Solas had already posted on the unofficial BioWare Social Network forum asking about a preservation effort. It was there that Coleman reached out. “[Solas] (the absolute hero) sent me a massive amount of info that they had found about the game and we decided that the best method was to create a Google Drive to store screenshots of every option.”
“I think the screenshotting was [Coleman’s] idea, which is smart imo because it’s not just copying the info by copying the text, it also preserves some of the ‘feel’ of playing the game for posterity because you have the user interface and everything in them too,” Solas added.
The project faced a few difficulties. While it can only take 20 minutes to finish an in-game day, the story progresses over seven real-life days. Particular cards would only appear in particular circumstances. If you missed them, it would be another week before they could be seen again. Solas admitted that they were “initially a bit worried there would be little interest in it (the project) as playing it through several times and screencapping everything sounds a little dry when you think about it.”
Even before the game officially went down, some players had trouble accessing it. Some event outcomes — ones that should have been in the game — seemed to be bugged and entirely unattainable. Fears that nobody would be interested in helping, however, were thankfully unfounded. “We had volunteers from all corners of the Dragon Age fandom join us. Really, they were the MVPs of the project,” Coleman said. “The amount of work they all put in was phenomenal and we couldn’t have done it without them.”
With support from the Dragon Age community, the two estimate that they managed to save every single event and outcome that could be accessed. All except for one: “the very specific case that you successfully fought off the Bereskarn from an ambush while you were alone during a hunt.” Coleman asked that, if any Fanbyte readers happened to capture that event, to “please do add it!” The result is a publicly available Google Drive folder packed with events, from trophy hunting to the witch Morrigan as a “ghost” tormenting your staff.
Being a browser game, The Last Court couldn’t have its files mined for data in the same way other titles often do to discover their secrets. When asked how they were working with such encyclopedic knowledge of events that still needed capturing, Coleman again emphasized help from the community. “It was all resources from other fans, be it in our post’s comments, Tumblr posts, the content on the wiki and the help from other volunteers that we knew what to get.”
The most specific help came from fans of Dragon Age past, six years ago.
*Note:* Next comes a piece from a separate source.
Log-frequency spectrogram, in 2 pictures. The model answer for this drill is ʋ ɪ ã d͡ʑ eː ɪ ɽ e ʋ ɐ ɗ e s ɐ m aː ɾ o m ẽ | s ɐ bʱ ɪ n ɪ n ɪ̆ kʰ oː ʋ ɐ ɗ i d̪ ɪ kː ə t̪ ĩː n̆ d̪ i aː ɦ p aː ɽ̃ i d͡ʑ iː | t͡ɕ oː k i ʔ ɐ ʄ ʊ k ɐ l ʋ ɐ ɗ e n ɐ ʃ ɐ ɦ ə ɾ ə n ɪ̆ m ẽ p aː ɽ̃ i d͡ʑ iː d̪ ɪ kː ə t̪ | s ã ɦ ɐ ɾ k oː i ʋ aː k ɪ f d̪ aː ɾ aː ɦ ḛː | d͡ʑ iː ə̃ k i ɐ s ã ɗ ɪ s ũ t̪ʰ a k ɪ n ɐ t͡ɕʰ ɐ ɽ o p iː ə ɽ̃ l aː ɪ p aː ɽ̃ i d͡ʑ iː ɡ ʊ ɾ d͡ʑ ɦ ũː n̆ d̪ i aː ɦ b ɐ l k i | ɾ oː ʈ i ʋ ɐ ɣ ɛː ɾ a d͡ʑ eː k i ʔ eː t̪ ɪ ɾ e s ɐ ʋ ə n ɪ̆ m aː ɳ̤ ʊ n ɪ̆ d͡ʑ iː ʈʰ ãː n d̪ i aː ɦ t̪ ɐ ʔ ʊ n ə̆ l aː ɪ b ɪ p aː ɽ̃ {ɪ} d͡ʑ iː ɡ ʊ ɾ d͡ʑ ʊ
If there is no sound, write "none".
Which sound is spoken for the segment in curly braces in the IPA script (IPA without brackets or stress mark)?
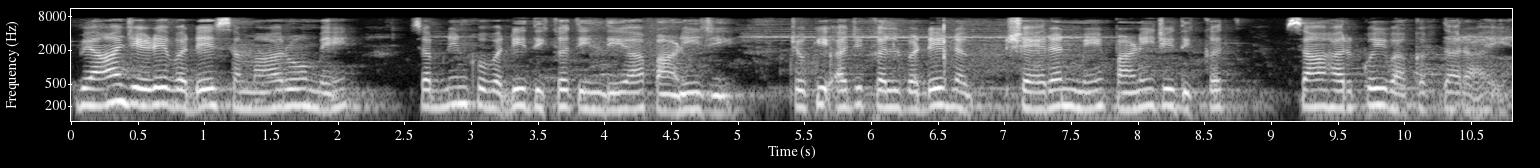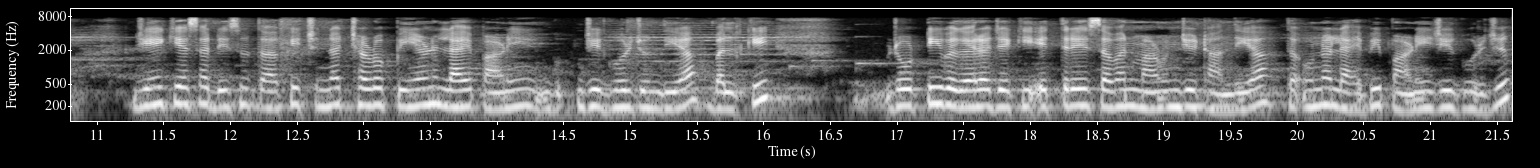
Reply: i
Solas explained that “back in the day in 2014, when the game came out, fans in various places had been compiling lists of the cards and spreadsheet-guides to the game to help people in their playthroughs if they were confused.” The team used those to work out which event outcomes they were missing, and how to direct playthroughs to find them.
As for the project, although The Last Court is down now, it isn’t finished just yet.
“The 2nd phase of our plan is to populate the wiki with the information we’ve managed to document,” Coleman explained. “Solas is a bit more experienced with making wiki pages than I so hopefully between us we can work out a tutorial like our first for adding wiki pages. After that we’ll post it for anyone who’d like to help, then start adding away in our spare time.”
The Drive folder full of screenshots will still stay backed up as its own archive, for anyone who wants to look through it.
Solas ended our interview with gratitude. Specifically, they said “I would just like to reiterate a massive thank you to all the volunteers who got involved and helped out with the project,” ending their sentence with a smiley face emote. “They are really great and we’re very grateful, it couldn’t have been done without them.”